*** SUPPLIED INFORMATION ***

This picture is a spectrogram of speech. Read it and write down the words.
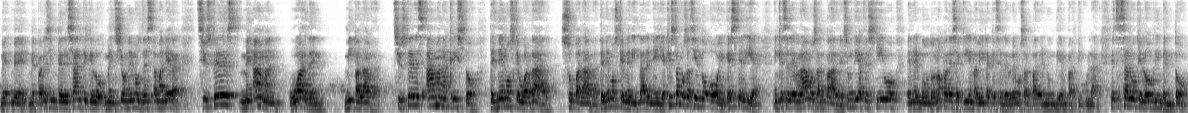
me, me, parece interesante que lo mencionemos de esta manera, si ustedes me aman, guarden mi palabra. Si ustedes aman a Cristo, tenemos que guardar su palabra, tenemos que meditar en ella. ¿Qué estamos haciendo hoy, este día en que celebramos al Padre? Es un día festivo en el mundo, no aparece aquí en la Biblia que celebremos al Padre en un día en particular. Este es algo que el hombre inventó,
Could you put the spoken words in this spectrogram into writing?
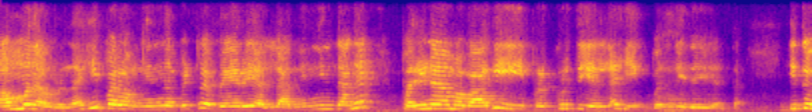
ಅಮ್ಮನವರು ನಹಿ ಪರಂ ನಿನ್ನ ಬಿಟ್ರೆ ಬೇರೆ ಅಲ್ಲ. ನಿನ್ನಿಂದಾನೇ ಪರಿಣಾಮವಾಗಿ ಈ ಪ್ರಕೃತಿ ಎಲ್ಲ ಹೀಗ್ ಬಂದಿದೆ ಅಂತ. ಇದು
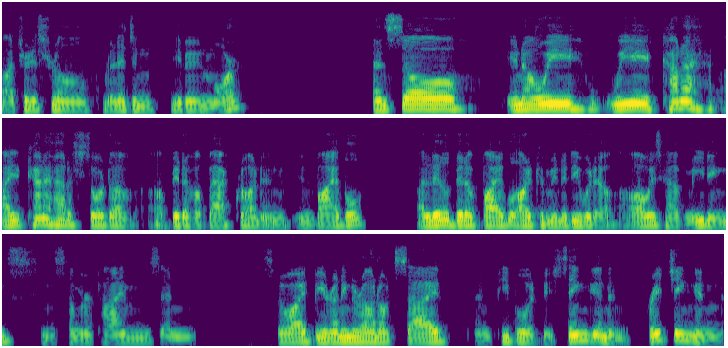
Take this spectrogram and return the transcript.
uh, traditional religion even more. And so, you know, we we kind of I kind of had a sort of a bit of a background in in Bible, a little bit of Bible. Our community would always have meetings in summer times, and so I'd be running around outside, and people would be singing and preaching, and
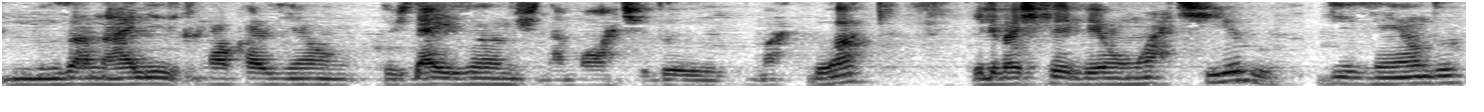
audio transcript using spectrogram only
Nos análises, na ocasião dos 10 anos da morte do Mark Bloch, ele vai escrever um artigo dizendo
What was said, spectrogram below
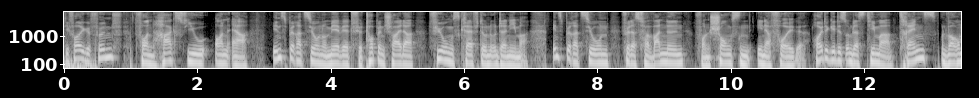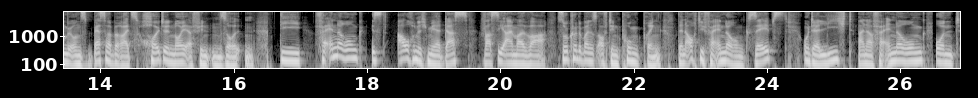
Die Folge 5 von Harks View On Air. Inspiration und Mehrwert für Top-Entscheider, Führungskräfte und Unternehmer. Inspiration für das Verwandeln von Chancen in Erfolge. Heute geht es um das Thema Trends und warum wir uns besser bereits heute neu erfinden sollten. Die Veränderung ist auch nicht mehr das, was sie einmal war. So könnte man es auf den Punkt bringen. Denn auch die Veränderung selbst unterliegt einer Veränderung und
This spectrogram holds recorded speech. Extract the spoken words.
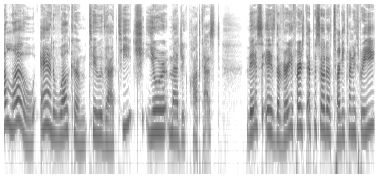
Hello, and welcome to the Teach Your Magic podcast. This is the very first episode of 2023,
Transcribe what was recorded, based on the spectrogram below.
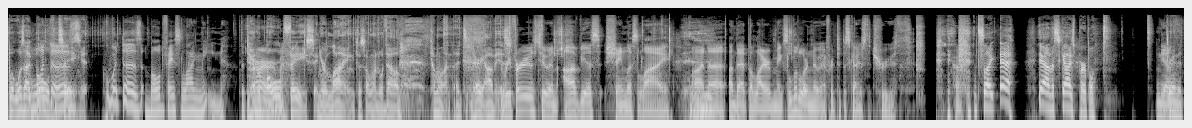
But was I bold in saying it? What does bold face lie mean? The You have a bold face and you're lying to someone without. come on, it's very obvious. It refers to an obvious, shameless lie on uh, on that the liar makes little or no effort to disguise the truth. it's like, eh, yeah, the sky's purple Yeah, during the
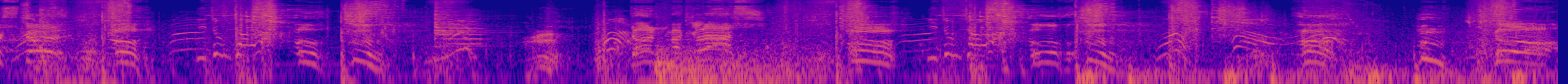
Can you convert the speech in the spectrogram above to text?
Understood! Done, McGlass! Done,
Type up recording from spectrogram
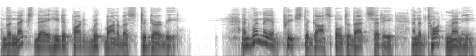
and the next day he departed with Barnabas to Derbe. And when they had preached the gospel to that city, and had taught many,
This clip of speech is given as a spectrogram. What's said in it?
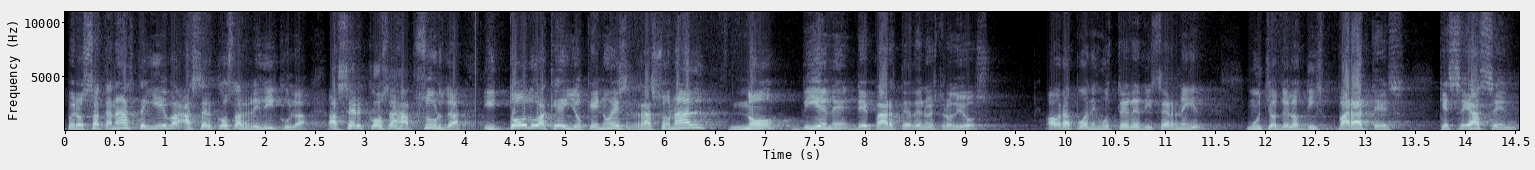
pero Satanás te lleva a hacer cosas ridículas, a hacer cosas absurdas, y todo aquello que no es racional no viene de parte de nuestro Dios. Ahora pueden ustedes discernir muchos de los disparates que se hacen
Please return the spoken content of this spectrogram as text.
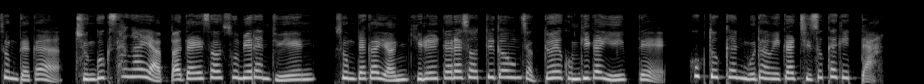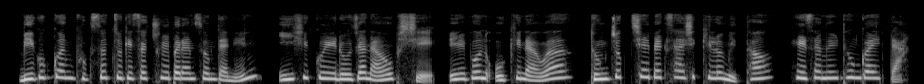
송다가 중국 상하이 앞바다에서 소멸한 뒤엔 송다가 연기를 따라서 뜨거운 적도의 공기가 유입돼 혹독한 무더위가 지속하겠다. 미국권 북서쪽에서 출발한 송다는 29일 오전 9시 일본 오키나와 동쪽 740km 해상을 통과했다.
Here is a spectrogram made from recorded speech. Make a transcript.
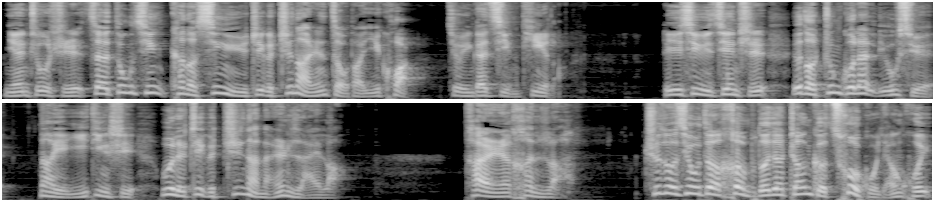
年初时在东京看到星宇这个支那人走到一块儿。就应该警惕了。李星宇坚持要到中国来留学，那也一定是为了这个支那男人来了。太让人恨了。池佐秀藏恨不得将张克挫骨扬灰，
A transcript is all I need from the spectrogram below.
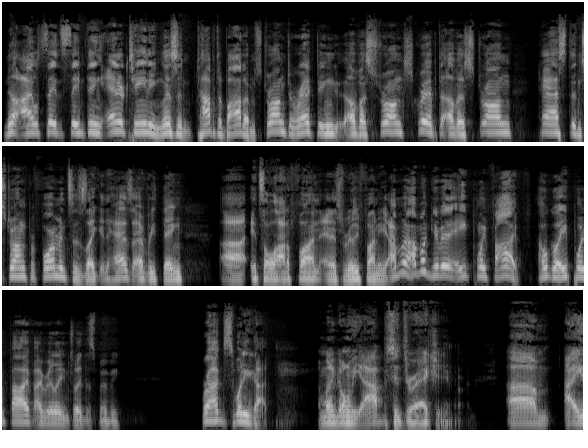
No, I would say the same thing. Entertaining. Listen, top to bottom, strong directing of a strong script of a strong cast and strong performances. Like it has everything. Uh, it's a lot of fun and it's really funny. I'm, gonna- I'm gonna give it an 8.5. I will go 8.5. I really enjoyed this movie. Rugs, what do you got? I'm to go in the opposite direction. Um, I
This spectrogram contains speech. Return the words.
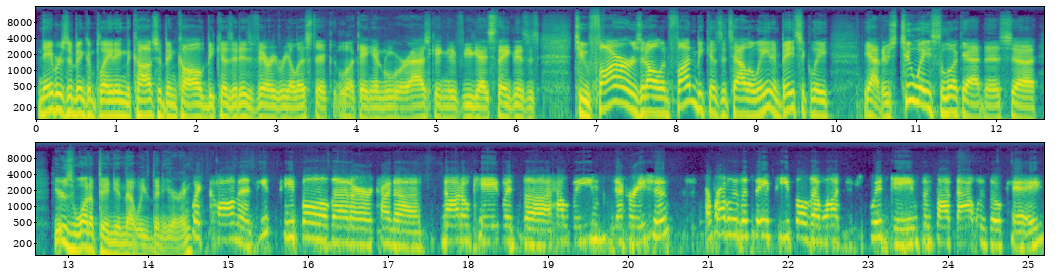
Neighbors have been complaining. The cops have been called because it is very realistic looking, and we're asking if you guys think this is too far or is it all in fun because it's Halloween. And basically, yeah, there's two ways to look at this. Uh, here's one opinion that we've been hearing. quick comment. These people that are kind of not okay with the Halloween decorations are probably the same people that watched Squid Games and thought that was okay.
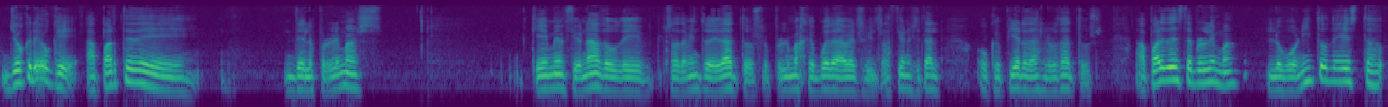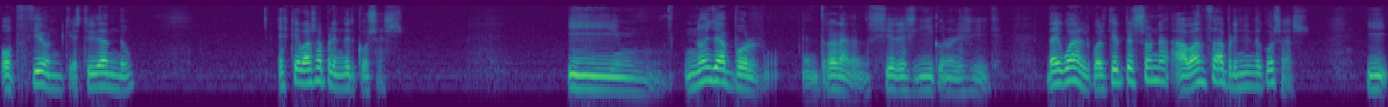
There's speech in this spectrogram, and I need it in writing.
yo creo que aparte de, de los problemas que he mencionado de tratamiento de datos, los problemas que pueda haber, filtraciones y tal, o que pierdas los datos. Aparte de este problema, lo bonito de esta opción que estoy dando es que vas a aprender cosas. Y no ya por entrar a si eres geek o no eres geek. Da igual, cualquier persona avanza aprendiendo cosas. Y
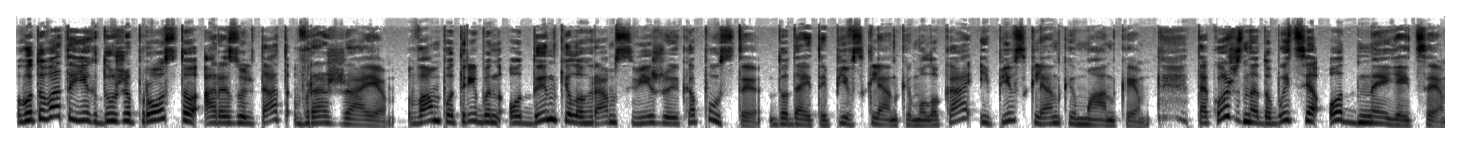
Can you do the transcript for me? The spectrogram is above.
Готувати їх дуже просто, а результат вражає. Вам потрібен 1 кілограм свіжої капусти. Додайте пів склянки молока і пів склянки манки. Також знадобиться одне яйце.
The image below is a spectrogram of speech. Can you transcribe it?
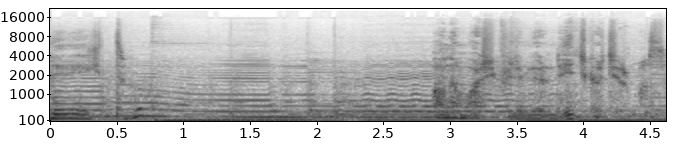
Nereye gitti bu? Anam aşk filmlerini hiç kaçırmaz.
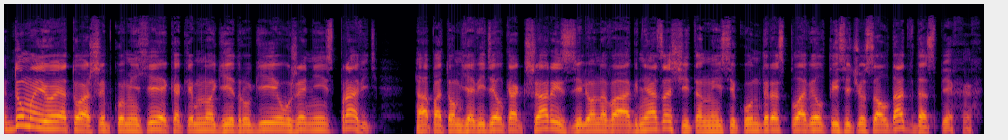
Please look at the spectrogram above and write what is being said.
Думаю, эту ошибку Михея, как и многие другие, уже не исправить. А потом я видел, как шар из зеленого огня за считанные секунды расплавил тысячу солдат в доспехах.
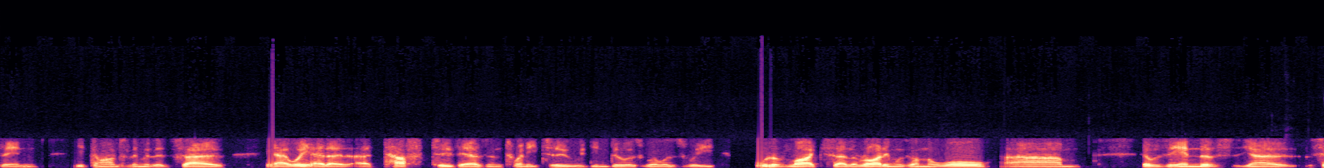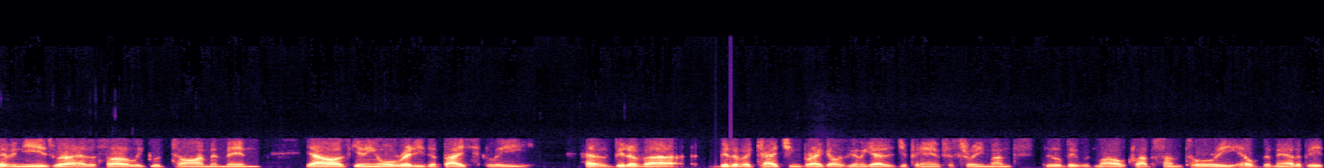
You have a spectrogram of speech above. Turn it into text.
then your time's limited. So, you know, we had a, a tough 2022. We didn't do as well as we would have liked. So the writing was on the wall. Um, it was the end of you know seven years where I had a thoroughly good time, and then you know I was getting all ready to basically have a bit of a bit of a coaching break. I was going to go to Japan for three months, do a bit with my old club Suntory, help them out a bit,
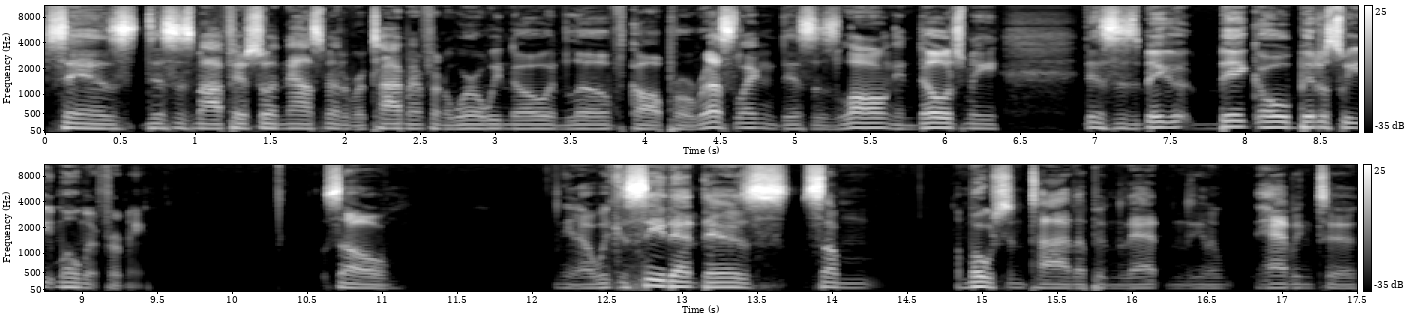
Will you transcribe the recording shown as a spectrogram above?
says, This is my official announcement of retirement from the world we know and love called pro wrestling. This is long, indulge me. this is a big, big old bittersweet moment for me. So, you know, we can see that there's some emotion tied up into that, and you know, having to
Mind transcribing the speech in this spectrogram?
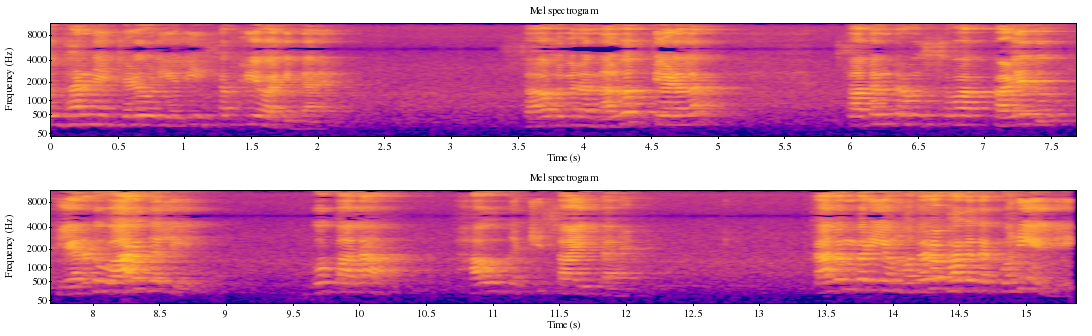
ಸುಧಾರಣೆ ಚಳವಳಿಯಲ್ಲಿ ಸಕ್ರಿಯವಾಗಿದ್ದಾನೆ. ಸಾವಿರದ ಒಂಬೈನೂರ ನಲವತ್ತೇಳರ ಸ್ವಾತಂತ್ರ್ಯೋತ್ಸವ ಕಳೆದು ಎರಡು ವಾರದಲ್ಲಿ ಗೋಪಾಲ ಹಾವು ಕಚ್ಚಿ ಸಾಯುತ್ತಾನೆ. ಕಾದಂಬರಿಯ ಮೊದಲ ಭಾಗದ ಕೊನೆಯಲ್ಲಿ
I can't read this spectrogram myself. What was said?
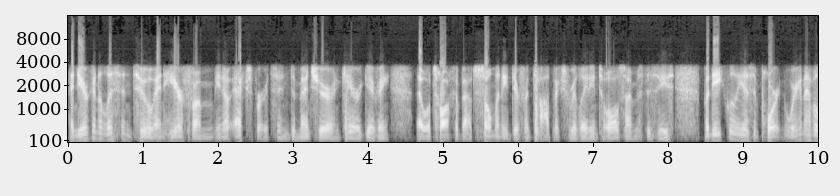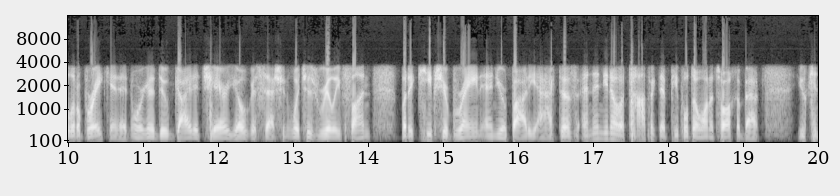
And you're going to listen to and hear from, you know, experts in dementia and caregiving that will talk about so many different topics relating to Alzheimer's disease. But equally as important, we're going to have a little break in it and we're going to do guided chair yoga session, which is really fun, but it keeps your brain and your body active. And then, you know, a topic that people don't want to talk about, you can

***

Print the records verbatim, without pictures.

RESPONSE AREA:
This picture is a spectrogram of speech. Read it and write down the words.
me, me, parece interesante que lo mencionemos de esta manera, si ustedes me aman, guarden mi palabra. Si ustedes aman a Cristo, tenemos que guardar su palabra, tenemos que meditar en ella. ¿Qué estamos haciendo hoy, este día en que celebramos al Padre? Es un día festivo en el mundo, no aparece aquí en la Biblia que celebremos al Padre en un día en particular. Este es algo que el hombre inventó,
Could you put the spoken words in this spectrogram into writing?
ಅಮ್ಮನವರು ನಹಿ ಪರಂ ನಿನ್ನ ಬಿಟ್ರೆ ಬೇರೆ ಅಲ್ಲ. ನಿನ್ನಿಂದಾನೇ ಪರಿಣಾಮವಾಗಿ ಈ ಪ್ರಕೃತಿ ಎಲ್ಲ ಹೀಗ್ ಬಂದಿದೆ ಅಂತ. ಇದು
Take this spectrogram and return the transcript.
uh, traditional religion even more. And so, you know, we we kind of I kind of had a sort of a bit of a background in in Bible, a little bit of Bible. Our community would always have meetings in summer times, and so I'd be running around outside, and people would be singing and preaching, and
audio transcript using spectrogram only
Nos análises, na ocasião dos 10 anos da morte do Mark Bloch, ele vai escrever um artigo dizendo
What was said, spectrogram below
Die Folge 5 von Harks View On Air. Inspiration und Mehrwert für Top-Entscheider, Führungskräfte und Unternehmer. Inspiration für das Verwandeln von Chancen in Erfolge. Heute geht es um das Thema Trends und warum wir uns besser bereits heute neu erfinden sollten. Die Veränderung ist auch nicht mehr das, was sie einmal war. So könnte man es auf den Punkt bringen. Denn auch die Veränderung selbst unterliegt einer Veränderung und
This spectrogram holds recorded speech. Extract the spoken words.
Hello, and welcome to the Teach Your Magic podcast. This is the very first episode of 2023,
Transcribe what was recorded, based on the spectrogram below.
But was I bold in saying it? What does bold face lie mean? The You have a bold face and you're lying to someone without. come on, it's very obvious. It refers to an obvious, shameless lie on uh, on that the liar makes little or no effort to disguise the truth. it's like, eh, yeah, the sky's purple Yeah, during the
Can you convert the speech in the spectrogram above to text?
Understood! Done, McGlass! Done,
Type up recording from spectrogram
and the next day he departed with Barnabas to Derbe. And when they had preached the gospel to that city, and had taught many,
This clip of speech is given as a spectrogram. What's said in it?
pero Satanás te lleva a hacer cosas ridículas, a hacer cosas absurdas, y todo aquello que no es racional no viene de parte de nuestro Dios. Ahora pueden ustedes discernir muchos de los disparates que se hacen
Please return the spoken content of this spectrogram as text.
송다가 중국 상하이 앞바다에서 소멸한 뒤엔 송다가 연기를 따라서 뜨거운 적도의 공기가 유입돼 혹독한 무더위가 지속하겠다. 미국권 북서쪽에서 출발한 송다는 29일 오전 9시 일본 오키나와 동쪽 740km 해상을 통과했다.
Here is a spectrogram made from recorded speech. Make a transcript.
年初时在东京看到星宇这个支那人走到一块儿。就应该警惕了。李星宇坚持要到中国来留学，那也一定是为了这个支那男人来了。太让人恨了。池佐秀藏恨不得将张克挫骨扬灰，
A transcript is all I need from the spectrogram below.
No, I would say the same thing. Entertaining. Listen, top to bottom, strong directing of a strong script of a strong cast and strong performances. Like it has everything. Uh, it's a lot of fun and it's really funny. I'm, gonna- I'm gonna give it an 8.5. I will go 8.5. I really enjoyed this movie. Rugs, what do you got? I'm to go in the opposite direction. Um, I
This spectrogram contains speech. Return the words.
Neighbors have been complaining. The cops have been called because it is very realistic looking, and we're asking if you guys think this is too far or is it all in fun because it's Halloween. And basically, yeah, there's two ways to look at this. Uh, here's one opinion that we've been hearing. quick comment. These people that are kind of not okay with the Halloween decorations are probably the same people that watched Squid Games and thought that was okay.
There's speech in this spectrogram, and I need it in writing.
yo creo que aparte de, de los problemas que he mencionado de tratamiento de datos, los problemas que pueda haber, filtraciones y tal, o que pierdas los datos. Aparte de este problema, lo bonito de esta opción que estoy dando es que vas a aprender cosas. Y no ya por entrar a si eres geek o no eres geek. Da igual, cualquier persona avanza aprendiendo cosas. Y
Can you do the transcript for me? The spectrogram is above.
Готувати їх дуже просто, а результат вражає. Вам потрібен 1 кілограм свіжої капусти. Додайте пів склянки молока і пів склянки манки. Також знадобиться одне яйце.
The image below is a spectrogram of speech. Can you transcribe it?
Nereye gitti bu? Anam aşk filmlerini hiç kaçırmaz.
Please look at the spectrogram above and write what is being said.
Думаю, эту ошибку Михея, как и многие другие, уже не исправить. А потом я видел, как шар из зеленого огня за считанные секунды расплавил тысячу солдат в доспехах.
You have a spectrogram of speech above. Turn it into text.
then your time's limited. So, you know, we had a, a tough 2022. We didn't do as well as we would have liked. So the writing was on the wall. Um, it was the end of you know seven years where I had a thoroughly good time, and then you know I was getting all ready to basically have a bit of a bit of a coaching break. I was going to go to Japan for three months, do a bit with my old club Suntory, help them out a bit,
Will you transcribe the recording shown as a spectrogram above?
says, This is my official announcement of retirement from the world we know and love called pro wrestling. This is long, indulge me. this is a big, big old bittersweet moment for me. So, you know, we can see that there's some emotion tied up into that, and you know, having to
Mind transcribing the speech in this spectrogram?
ಸುಧಾರಣೆ ಚಳವಳಿಯಲ್ಲಿ ಸಕ್ರಿಯವಾಗಿದ್ದಾನೆ. ಸಾವಿರದ ಒಂಬೈನೂರ ನಲವತ್ತೇಳರ ಸ್ವಾತಂತ್ರ್ಯೋತ್ಸವ ಕಳೆದು ಎರಡು ವಾರದಲ್ಲಿ ಗೋಪಾಲ ಹಾವು ಕಚ್ಚಿ ಸಾಯುತ್ತಾನೆ. ಕಾದಂಬರಿಯ ಮೊದಲ ಭಾಗದ ಕೊನೆಯಲ್ಲಿ
I can't read this spectrogram myself. What was said?
And you're going to listen to and hear from, you know, experts in dementia and caregiving that will talk about so many different topics relating to Alzheimer's disease. But equally as important, we're going to have a little break in it and we're going to do guided chair yoga session, which is really fun, but it keeps your brain and your body active. And then, you know, a topic that people don't want to talk about, you can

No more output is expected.